----- Records shown -----

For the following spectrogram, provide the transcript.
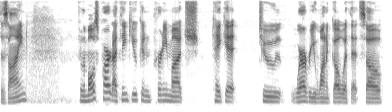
designed, for the most part, I think you can pretty much take it to wherever you want to go with it. So,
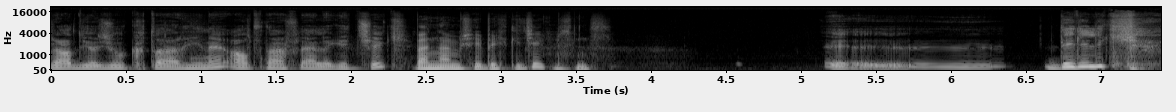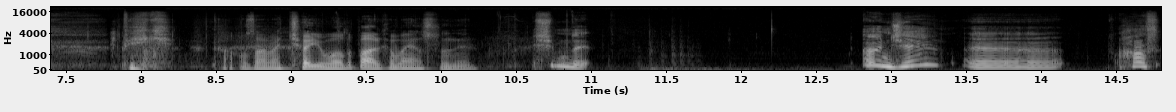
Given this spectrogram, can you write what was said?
radyoculuk tarihine altın harflerle geçecek. Benden bir şey bekleyecek misiniz? Ee, delilik. Peki. Tamam, o zaman ben çayımı alıp arkama yaslanıyorum. Şimdi önce e, has-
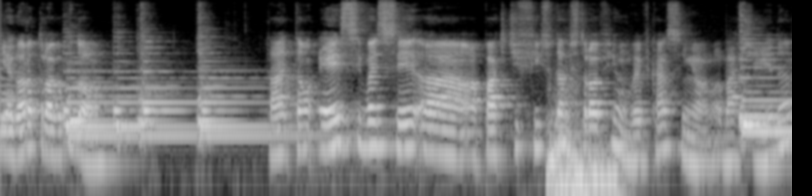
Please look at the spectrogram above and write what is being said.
e agora troca pro Dó. Tá? Então, esse vai ser a, a parte difícil da estrofe 1. Vai ficar assim, ó, a batida,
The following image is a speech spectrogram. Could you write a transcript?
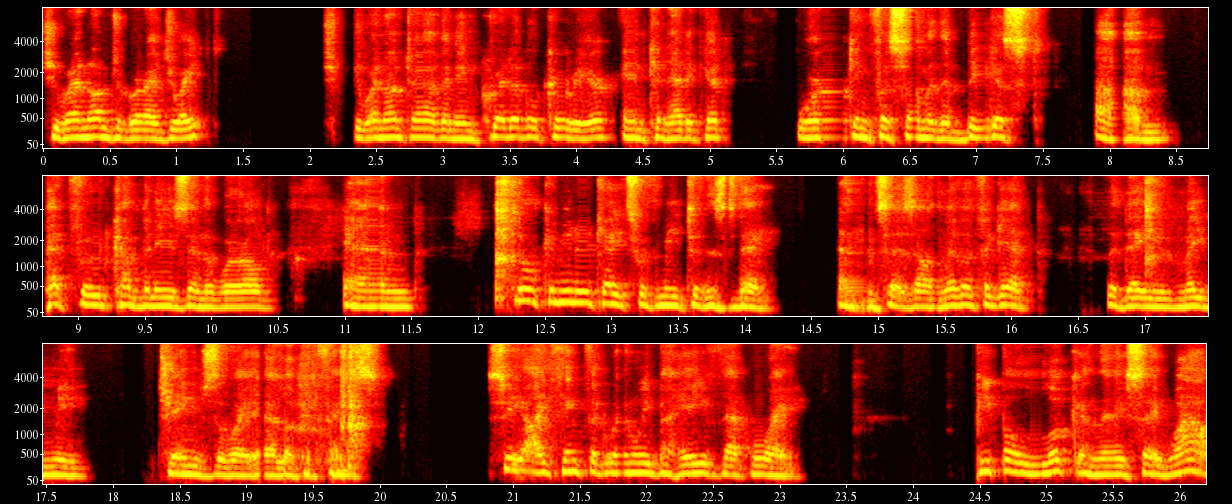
She went on to graduate she went on to have an incredible career in Connecticut, working for some of the biggest um, pet food companies in the world, and still communicates with me to this day and says, I'll never forget the day you made me change the way I look at things. See, I think that when we behave that way, people look and they say, wow,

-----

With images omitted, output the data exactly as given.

For the following spectrogram, provide the transcript.
designed, for the most part, I think you can pretty much take it to wherever you want to go with it. So,
Given this spectrogram, can you write what was said?
radyoculuk tarihine altın harflerle geçecek. Benden bir şey bekleyecek misiniz? Ee, delilik. Peki. Tamam, o zaman ben çayımı alıp arkama yaslanıyorum. Şimdi önce e, has-
Please look at the spectrogram above and write what is being said.
e agora troca pro Dó. Tá? Então, esse vai ser a, a parte difícil da estrofe 1. Vai ficar assim, ó, a batida,
The following image is a speech spectrogram. Could you write a transcript?
She went on to graduate she went on to have an incredible career in Connecticut, working for some of the biggest um, pet food companies in the world, and still communicates with me to this day and says, I'll never forget the day you made me change the way I look at things. See, I think that when we behave that way, people look and they say, wow,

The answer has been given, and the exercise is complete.